Listen to his beautiful wail on “Left in this World All Alone,” then go listen to something like 1968’s “Blue Yodel.” You’re hard pressed to say that voice has aged an iota. It’s remarkable and it’s precious, and you can still go out to an amphitheater or a festival this summer and hear it — the voice of America.
“My range has dropped a little,” McCoury says. I was strictly a tenor singer before I went to work for Bill Monroe.” His career began famously as a banjo picker-turned-guitar-player and vocalist in Monroe’s Blue Grass Boys, in the early ‘60s. “But I had to work on some lower notes when I sang for him,” he adds. “So that deepened me a little.”
Of course, that was 52 years ago. McCoury has a hard time accounting for the enduring quality of his voice: “Lots of people warm up, but I just never do. I get on stage and it pops and cracks and after a while it settles in. [laughs] All in all, it’s done me well.”
Though several tunes on Del and Woody include harmonizing from the boys, it’s McCoury that carries most of the vocal of the record. America’s best bluegrass band over the last 20 years, the Del McCoury Band features Del’s sons Ronnie and Rob McCoury on mandolin and banjo, respectively, Jason Carter on fiddle, and Alan Bartram on bass. And ech of these players are mostly occupied on Del and Woody with putting on one of their standard bluegrass clinics. “Ronnie’s real good at figuring out the arrangements and all of them are very involved in the studio in creating their breaks,” McCoury relates with a hint of pride. “They kind of make it easy for me.”

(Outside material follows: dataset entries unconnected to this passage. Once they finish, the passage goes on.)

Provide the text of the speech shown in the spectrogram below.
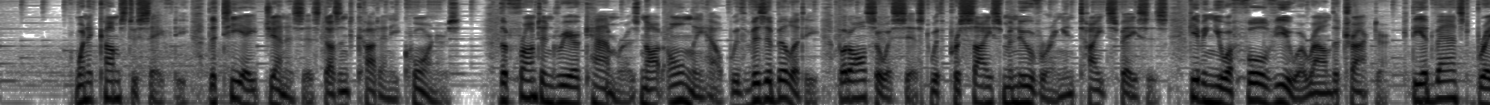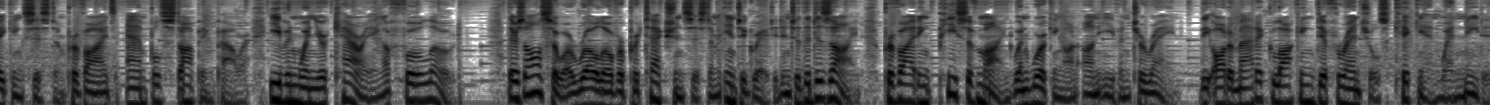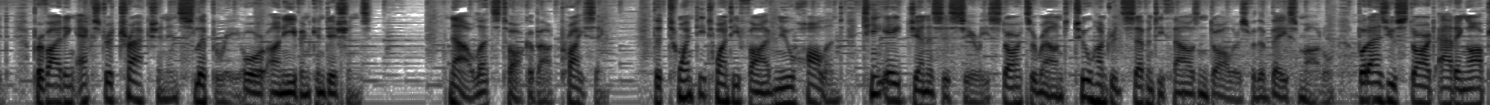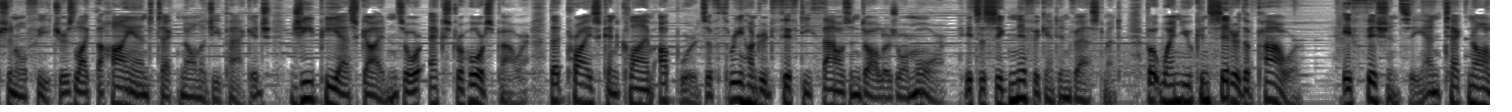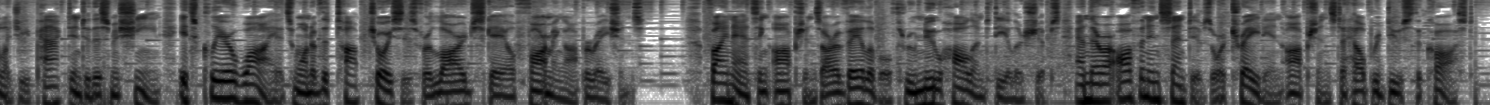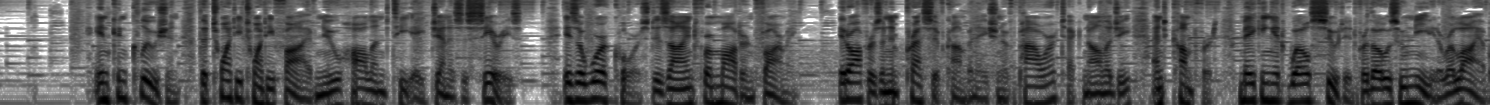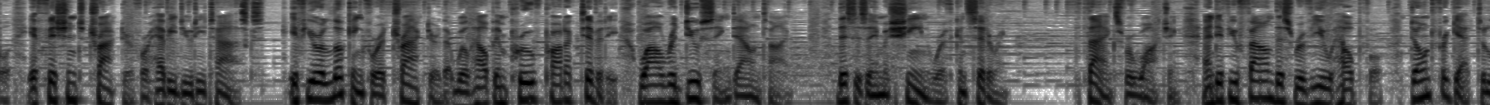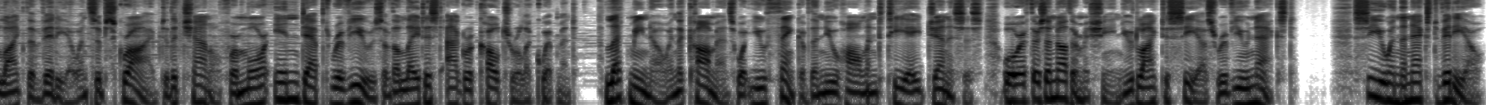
When it comes to safety, the T8 Genesis doesn't cut any corners. The front and rear cameras not only help with visibility, but also assist with precise maneuvering in tight spaces, giving you a full view around the tractor. The advanced braking system provides ample stopping power, even when you're carrying a full load. There's also a rollover protection system integrated into the design, providing peace of mind when working on uneven terrain. The automatic locking differentials kick in when needed, providing extra traction in slippery or uneven conditions. Now let's talk about pricing. The 2025 New Holland T8 Genesis series starts around $270,000 for the base model, but as you start adding optional features like the high-end technology package, GPS guidance, or extra horsepower, that price can climb upwards of $350,000 or more. It's a significant investment, but when you consider the power, efficiency, and technology packed into this machine, it's clear why it's one of the top choices for large-scale farming operations. Financing options are available through New Holland dealerships, and there are often incentives or trade-in options to help reduce the cost. In conclusion, the 2025 New Holland T8 Genesis series is a workhorse designed for modern farming. It offers an impressive combination of power, technology, and comfort, making it well suited for those who need a reliable, efficient tractor for heavy-duty tasks. If you're looking for a tractor that will help improve productivity while reducing downtime, this is a machine worth considering. Thanks for watching, and if you found this review helpful, don't forget to like the video and subscribe to the channel for more in-depth reviews of the latest agricultural equipment. Let me know in the comments what you think of the New Holland T8 Genesis, or if there's another machine you'd like to see us review next. See you in the next video.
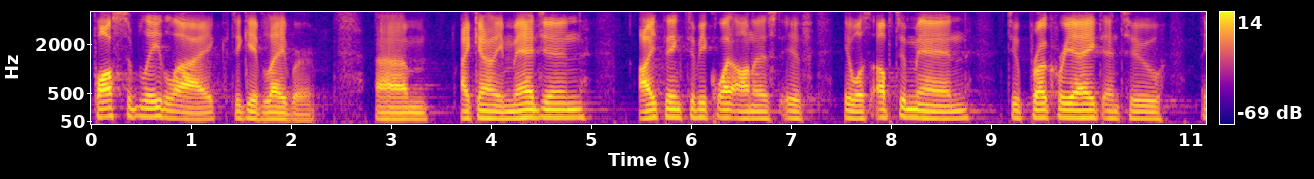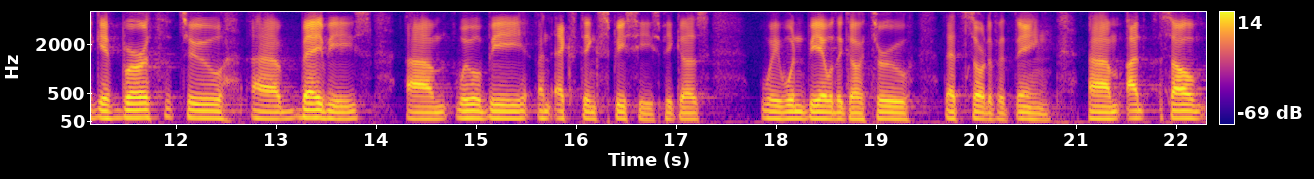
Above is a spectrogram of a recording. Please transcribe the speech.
possibly like to give labor. Um, I cannot imagine. I think, to be quite honest, if it was up to men to procreate and to give birth to uh, babies, um, we would be an extinct species because we wouldn't be able to go through that sort of a thing. Um, I, so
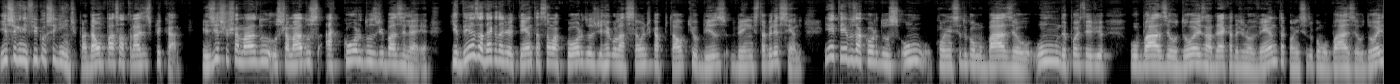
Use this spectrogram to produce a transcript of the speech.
Isso significa o seguinte, para dar um passo atrás e explicar. Existe chamado, os chamados Acordos de Basileia, que desde a década de 80 são acordos de regulação de capital que o BIS vem estabelecendo. E aí teve os acordos 1, conhecido como Basel I, depois teve o Basel II na década de 90, conhecido como Basel II,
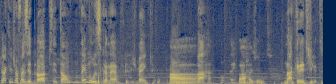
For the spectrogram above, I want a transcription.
já que a gente vai fazer drops, então não tem música, né? Infelizmente. Ah. Barra, não tem. Barra, gente. Não acredito.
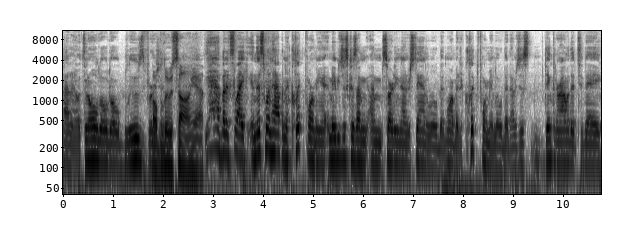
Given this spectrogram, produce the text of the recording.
I don't know. It's an old, old, old blues version. Oh, blues song. Yeah. Yeah, but it's like, and this one happened to click for me. Maybe just because I'm I'm starting to understand a little bit more, but it clicked for me a little bit. I was just dinking around with it today,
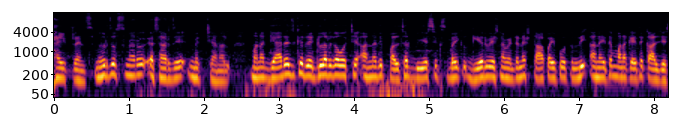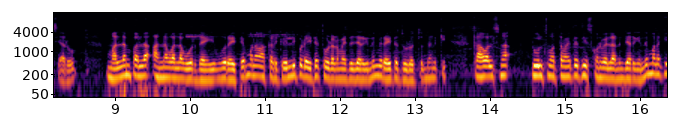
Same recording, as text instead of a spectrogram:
హై ఫ్రెండ్స్ మీరు చూస్తున్నారు ఎస్ఆర్జే మెక్ ఛానల్ మన గ్యారేజ్కి రెగ్యులర్గా వచ్చే అన్నది Pulsar BS six bike gear వేసిన వెంటనే స్టాప్ అయిపోతుంది అని అయితే మనకైతే కాల్ చేశారు. మల్లంపల్ల అన్న వల్ల ఊరిదై ఊరైతే మనం అక్కడికి వెళ్ళి ఇప్పుడు అయితే చూడడం అయితే జరిగింది. మీరు అయితే చూడొచ్చు. దానికి కావాల్సిన టూల్స్ మొత్తం అయితే తీసుకొని వెళ్ళడం జరిగింది. మనకి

It’s in this amazing band that Nora first heard the glimmer of what could be. “I wanted to officially recognize in this project that Woody was a writer for a band. I don’t think most people think of him that way, because of his association with Dylan and the folk movement, most think of him as isolated. But he wasn’t. He was ready to play anything, with anybody, anytime. Most of his recorded material was solo, often due to circumstance — many of his former band members weren’t around any longer after the Depression, having moved away during and after the war, or later because of McCarthyism.
“We forget that Woody loved comradery. Woody loved community, the sound of joy. He would have loved being in a band like Del’s,” Nora says. “One of the things with bluegrass is that it’s so often about the voices and the instruments, and it’s wonderful and you can listen for hours and let it wash over you happily. But it’s less often about the lyrics. I thought [of] how wonderful it would be to put that great sound with these really interesting lyrics.”
McCoury marvels at Guthrie’s approach: “He was what I call a true songwriter. He just wrote everything he saw and heard. Man, I don’t do that. Usually, when I write a song, I’m doing a record and I need a song or two, so I write a song. [laughs] He wrote every day — everything. That’s really a gift, isn’t it?”
And that every day, that now, was clearly passed through to his daughter’s sensibility. “What I loved about my dad is that he reminds me that we always have the freedom to change course,” Nora says. “We have the choice to say, ‘Now,’ [to say,] ‘I’m going to do this. The world won’t fall apart.’”